Bend’s Urban Growth Boundary problem is gaining urgency as optimism mounts that Central Oregon’s real estate market is on the mend.

Earlier this week at the 2013 Real Estate Forecast Breakfast in Bend, experts reported positive signs that Central Oregon’s market is on the upswing. That follows numerous indicators in recent months of improvements in the housing market.

The city, however, wants to wait until June 2017 to fix problems the state found in the city’s 2010 plan to expand its UGB. Under Oregon law, development is not permitted beyond the UGB, a border surrounding the city. Cities must prove the need for new boundaries to accommodate anticipated growth.

The state Land Conservation and Development Commission may decide as early as today if it will grant that extension from the current deadline, now only weeks away on May 2.

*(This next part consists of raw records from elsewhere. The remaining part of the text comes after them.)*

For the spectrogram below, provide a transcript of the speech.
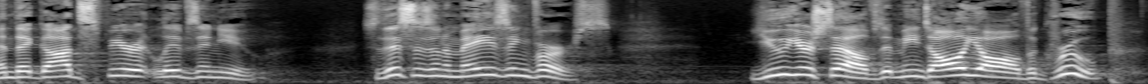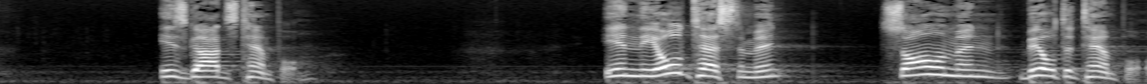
and that God's Spirit lives in you? So, this is an amazing verse. You yourselves, it means all y'all, the group, is God's temple. In the Old Testament, Solomon built a temple.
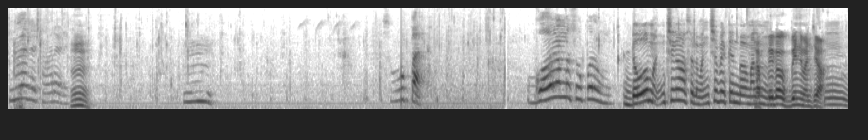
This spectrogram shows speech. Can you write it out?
నువ్వే చేసినావు సూపర్ గోధుమ సూపర్ ఉంది డో మంచిగా అసలు మంచిగా బెక్కింది బాబు మనం ఫ్లఫీగా ఉబ్బింది మంచిగా ఉమ్.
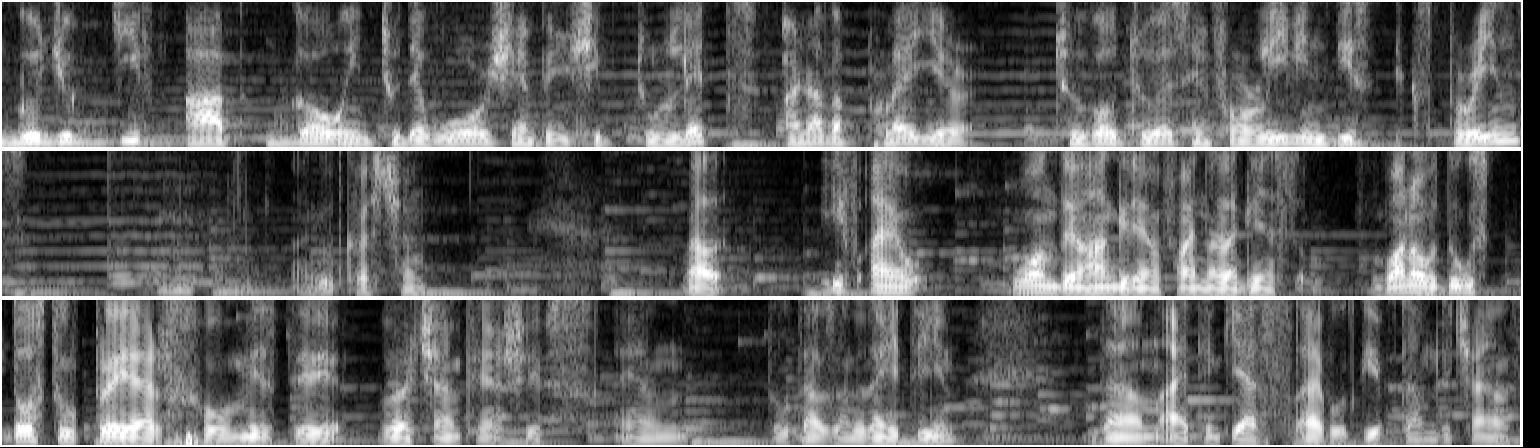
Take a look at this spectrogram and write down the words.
would you give up going to the World Championship to let another player to go to Essen for living this experience? A good question. Well, if I won the Hungarian final against one of those those two players who missed the World Championships in 2018, then I think yes, I would give them the chance.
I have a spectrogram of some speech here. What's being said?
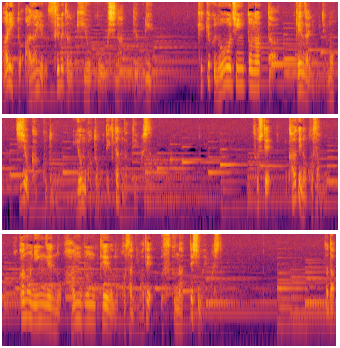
ありとあらゆる全ての記憶を失っており結局老人となった現在においても字を書くことも読むこともできなくなっていました。そして影の濃さも他の人間の半分程度の濃さにまで薄くなってしまいました。ただ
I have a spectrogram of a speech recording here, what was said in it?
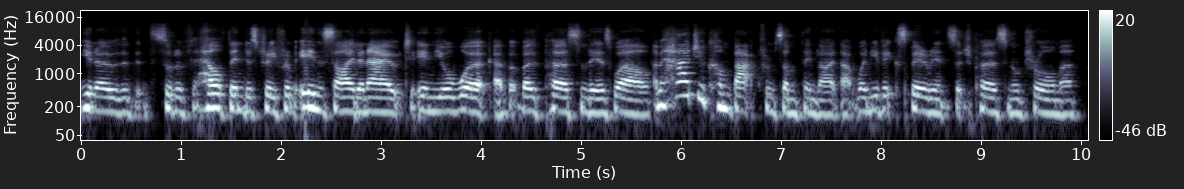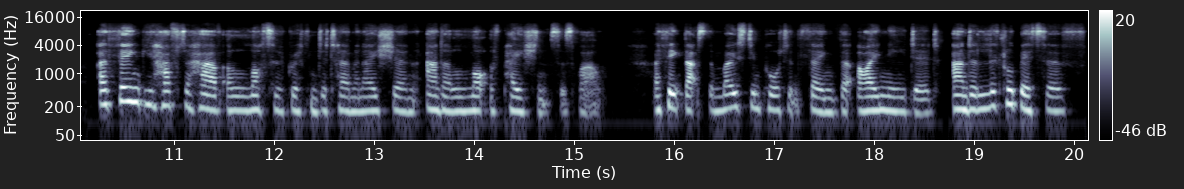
you know, the, the, sort of health industry from inside and out in your work, uh, but both personally as well. I mean, how do you come back from something like that when you've experienced such personal trauma? I think you have to have a lot of grit and determination and a lot of patience as well. I think that's the most important thing that I needed, and a little bit of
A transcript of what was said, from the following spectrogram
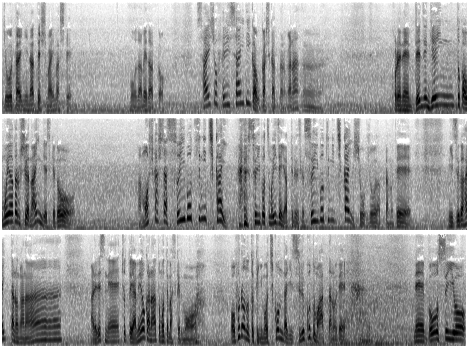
状態になってしまいまして。もうダメだと。最初フェイス ID がおかしかったのかな？うん。これね全然原因とか思い当たる節がないんですけどまもしかしたら水没に近い 水没も以前やってるんですけど水没に近い症状だったので水が入ったのかな？あれですねちょっとやめようかなと思ってますけども お風呂の時に持ち込んだりすることもあったので ね、防水を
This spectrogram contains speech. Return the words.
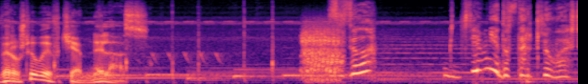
Wyruszyły w ciemny las. Zizzle? Gdzie mnie dostarczyłaś?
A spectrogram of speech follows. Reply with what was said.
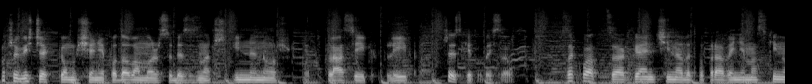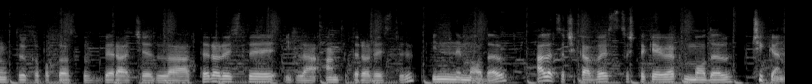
Oczywiście jak komuś się nie podoba, może sobie zaznaczyć inny nóż, jak Classic, Flip, wszystkie tutaj są. W zakładce agenci nawet po prawej nie ma skinów, tylko po prostu wybieracie dla terrorysty i dla antyterrorysty inny model. Ale co ciekawe jest coś takiego jak model Chicken.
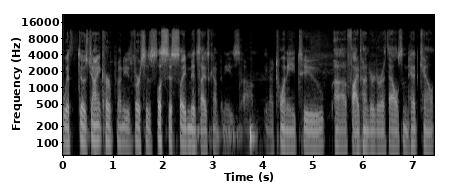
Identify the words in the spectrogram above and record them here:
with those giant companies versus, let's just say, mid-sized companies? Um, you know, twenty to uh, five hundred or a thousand headcount,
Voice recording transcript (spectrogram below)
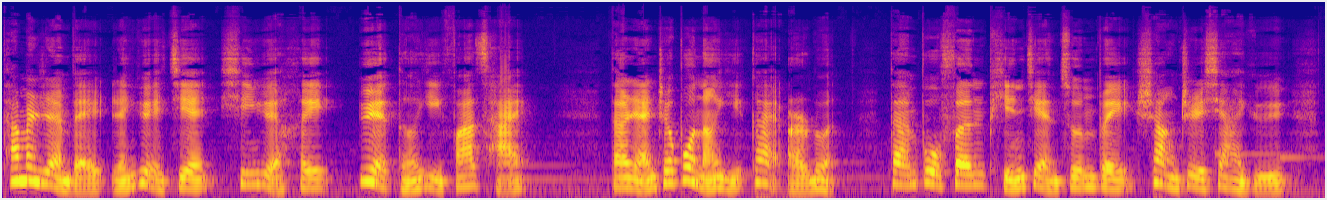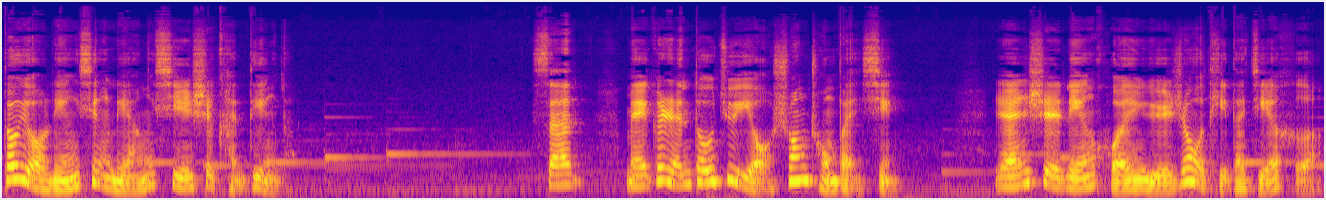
他们认为人越奸，心越黑，越得意发财。当然，这不能一概而论，但不分贫贱尊卑、上智下愚，都有灵性良心是肯定的。三，每个人都具有双重本性。人是灵魂与肉体的结合，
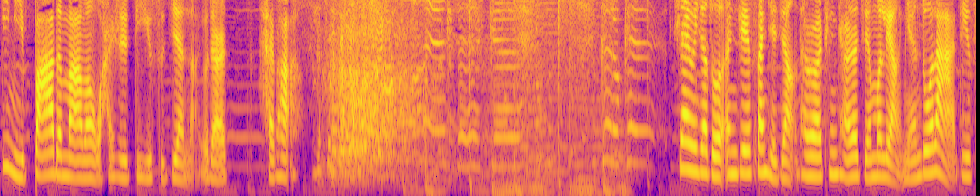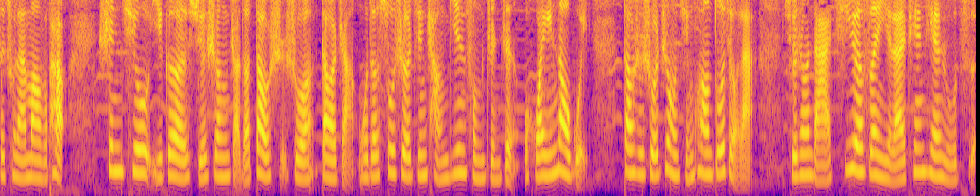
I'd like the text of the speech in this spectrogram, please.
一米八的妈妈，我还是第一次见呢，有点害怕。下一位叫做 N J 番茄酱，他说听条的节目两年多啦，第一次出来冒个泡。深秋，一个学生找到道士说：“道长，我的宿舍经常阴风阵阵，我怀疑闹鬼。”道士说：“这种情况多久啦？”学生答：“七月份以来，天天如此。”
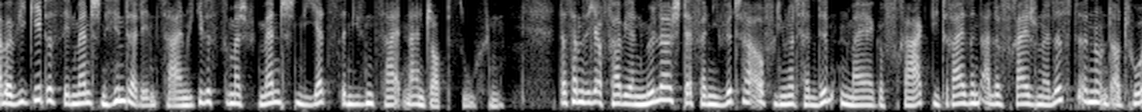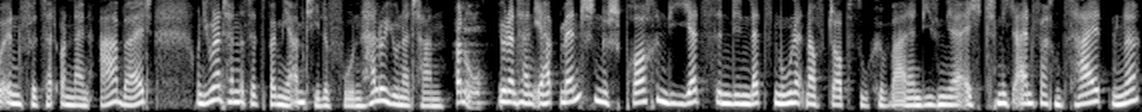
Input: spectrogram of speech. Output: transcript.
Aber wie geht es den Menschen hinter den Zahlen? Wie geht es zum Beispiel Menschen, die jetzt in diesen Zeiten einen Job suchen? Das haben sich auch Fabian Müller, Stefanie Witterauf und Jonathan Lindenmeier gefragt. Die drei sind alle freie Journalistinnen und AutorInnen für Zeit Online Arbeit. Und Jonathan ist jetzt bei mir am Telefon. Hallo Jonathan. Hallo. Jonathan, ihr habt Menschen gesprochen, die jetzt in den letzten Monaten auf Jobsuche waren, in diesen ja echt nicht einfachen Zeiten. Ne?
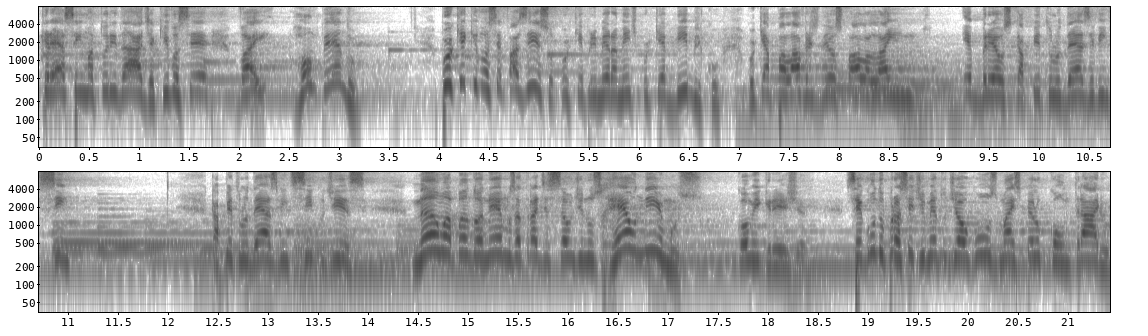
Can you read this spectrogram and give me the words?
cresce em maturidade, aqui você vai rompendo. Por que, que você faz isso? Porque, primeiramente, porque é bíblico, porque a palavra de Deus fala lá em Hebreus capítulo 10 e 25. Capítulo 10, 25 diz: Não abandonemos a tradição de nos reunirmos como igreja, segundo o procedimento de alguns, mas pelo contrário,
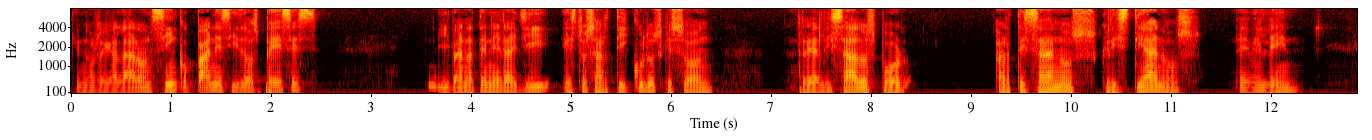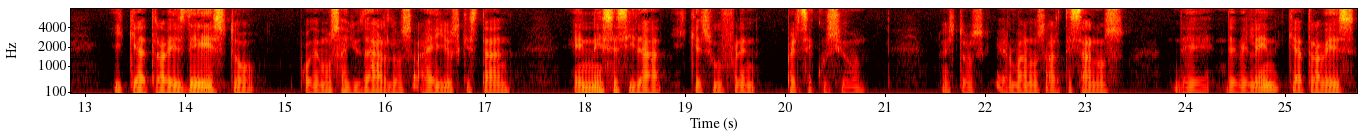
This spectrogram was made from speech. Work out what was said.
que nos regalaron cinco panes y dos peces y van a tener allí estos artículos que son realizados por artesanos cristianos de Belén y que a través de esto podemos ayudarlos a ellos que están en necesidad y que sufren persecución. Nuestros hermanos artesanos de, Belén, que a través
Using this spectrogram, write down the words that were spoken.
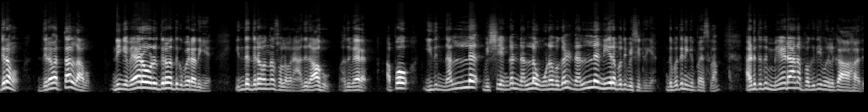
திரவம் திரவத்தால் லாபம். நீங்கள் வேற ஒரு திரவத்துக்கு போயிடாதீங்க இந்த திரவம் தான் சொல்ல வரேன். அது ராகு. அது வேற. அப்போது இது நல்ல விஷயங்கள் நல்ல உணவுகள் நல்ல நீரை பற்றி பேசிகிட்டு இருக்கேன் இதை பற்றி நீங்கள் பேசலாம். அடுத்தது மேடான பகுதி இவங்களுக்கு ஆகாது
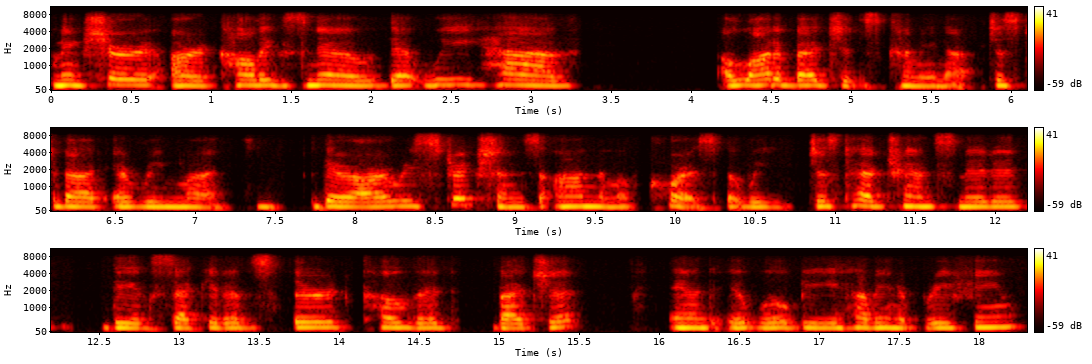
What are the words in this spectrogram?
make sure our colleagues know that we have a lot of budgets coming up just about every month. There are restrictions on them, of course, but we just had transmitted the executive's third COVID budget, and it will be having a briefing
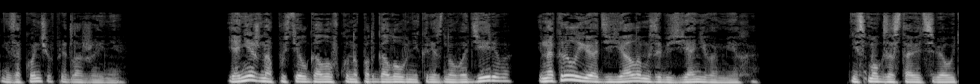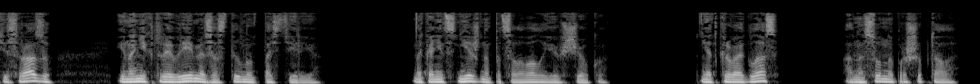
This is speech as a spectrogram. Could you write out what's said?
не закончив предложение. Я нежно опустил головку на подголовник резного дерева и накрыл ее одеялом из обезьяньего меха. Не смог заставить себя уйти сразу и на некоторое время застыл над постелью. Наконец нежно поцеловал ее в щеку. Не открывая глаз, она сонно прошептала.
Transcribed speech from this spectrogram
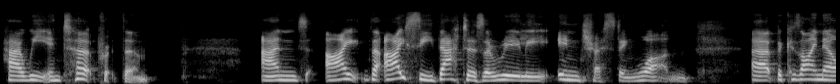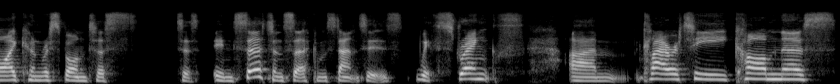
how we interpret them. And I that I see that as a really interesting one uh, because I know I can respond to to, in certain circumstances with strength, um, clarity, calmness.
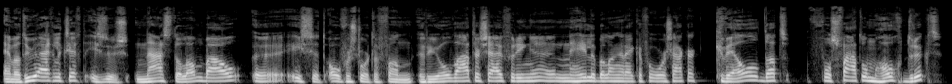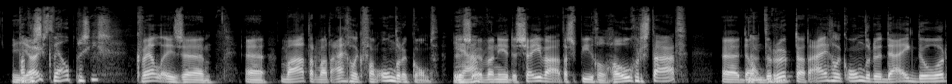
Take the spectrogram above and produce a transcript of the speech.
En wat u eigenlijk zegt is dus naast de landbouw eh, is het overstorten van rioolwaterzuiveringen een hele belangrijke veroorzaker. Kwel dat fosfaat omhoog drukt. Wat is kwel precies? Kwel is eh, eh, water wat eigenlijk van onderen komt. Dus Ja. eh, wanneer de zeewaterspiegel hoger staat, eh, dan Dan- drukt dat eigenlijk onder de dijk door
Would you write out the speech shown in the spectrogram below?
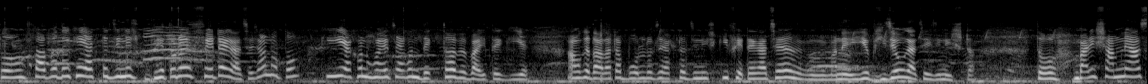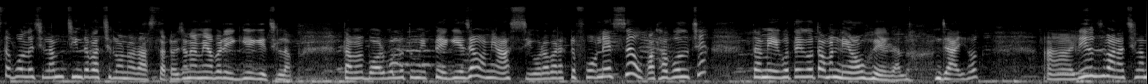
তো তারপর দেখি একটা জিনিস ভেতরে ফেটে গেছে, জানো তো? কি এখন হয়েছে? এখন দেখতে হবে বাড়িতে গিয়ে। আমাকে দাদাটা বলল যে একটা জিনিস কি ফেটে গেছে মানে ইয়ে ভিজেও গেছে এই জিনিসটা। তো বাড়ির সামনে আসতে বলেছিলাম, চিনতে পারছিল না রাস্তাটা, ওই জন্য আমি আবার এগিয়ে গেছিলাম। তো আমার বর বলল, তুমি একটু এগিয়ে যাও, আমি আসছি। ওর আবার একটা ফোন এসছে, ও কথা বলছে। তো আমি এগোতে এগোতে আমার নেওয়াও হয়ে গেল। যাই হোক রিলস বানাচ্ছিলাম,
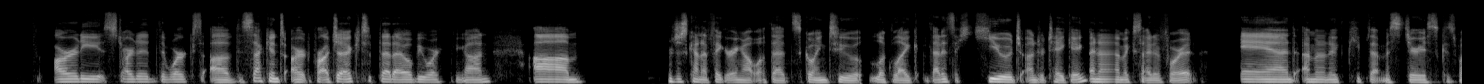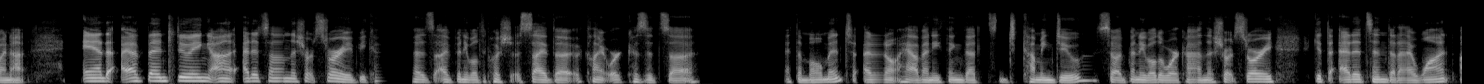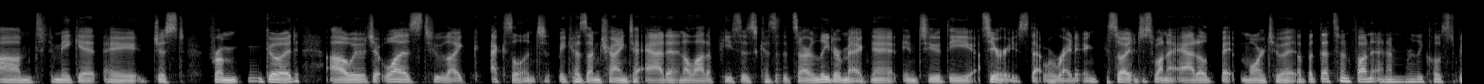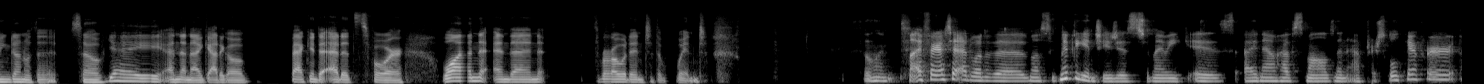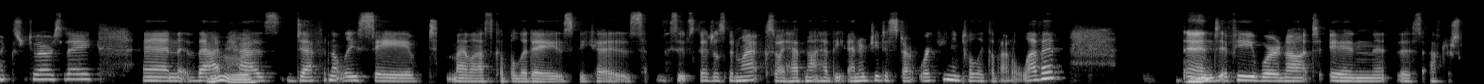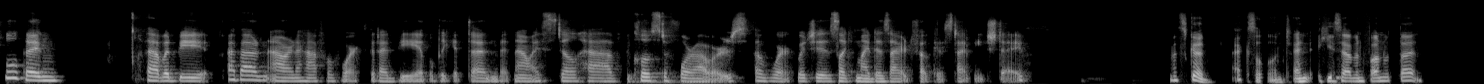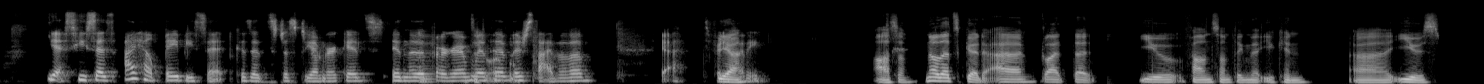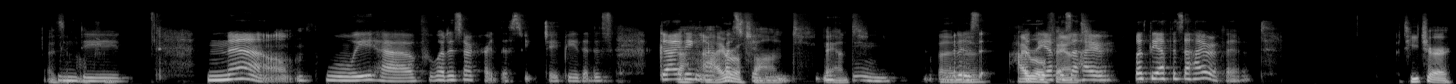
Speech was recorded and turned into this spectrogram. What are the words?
already started the works of the second art project that I will be working on. Um we're just kind of figuring out what that's going to look like. That is a huge undertaking and I'm excited for it. And I'm going to keep that mysterious because why not? And I've been doing uh, edits on the short story because because I've been able to push aside the client work because it's uh at the moment I don't have anything that's coming due. So I've been able to work on the short story, get the edits in that I want um to make it a just from good, uh, which it was to like excellent because I'm trying to add in a lot of pieces because it's our leader magnet into the series that we're writing. So I just want to add a bit more to it. But that's been fun and I'm really close to being done with it. So yay. And then I gotta go back into edits for one and then throw it into the wind. Excellent. I forgot to add one of the most significant changes to my week is I now have smalls and after school care for an extra two hours a day. And that Ooh. has definitely saved my last couple of days because my sleep schedule's been whack. So I have not had the energy to start working until like about 11. Mm-hmm. And if he were not in this after school thing, that would be about an hour and a half of work that I'd be able to get done. But now I still have close to four hours of work, which is like my desired focus time each day. That's good. Excellent. And he's having fun with that? Yes, he says I help babysit because it's just younger kids in the program with adorable. him. There's five of them. Yeah, it's pretty yeah. funny. Awesome. No, that's good. I'm glad that you found something that you can uh, use. as Indeed. Now we have what is our card this week, JP? That is guiding the our Hierophant. Fant. Mm-hmm. Uh, what is Hierophant. What the F is a hier- What the F is a Hierophant? A teacher.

The city says it needs time to solve problems in water and sewer infrastructure before tackling the complex issues involved in its UGB. Those issues are “fundamental building blocks” for the city’s expansion, according to the letter City Manager Erik King wrote to the state. The letter also says failure to address those utility issues could harm residential and job growth as the economy recovers.

We have no disagreement with that. The problem is that failure to address the UGB could also harm the recovery if there’s a shortage of land needed for development within the UGB.

Given how slowly the UGB expansion process has proceeded so far, it’s not hard to see the city getting to that point if it has a deadline set four years out. Although we’re anxious to see prices recover their recession losses, an artificially short supply of land could force prices artificially high, creating a new and volatile housing bubble and risking damage to the recovering economy.

The city does need time to resolve water and sewer issues that would underlie a UGB expansion, but four years is too long to start the next round in this difficult process.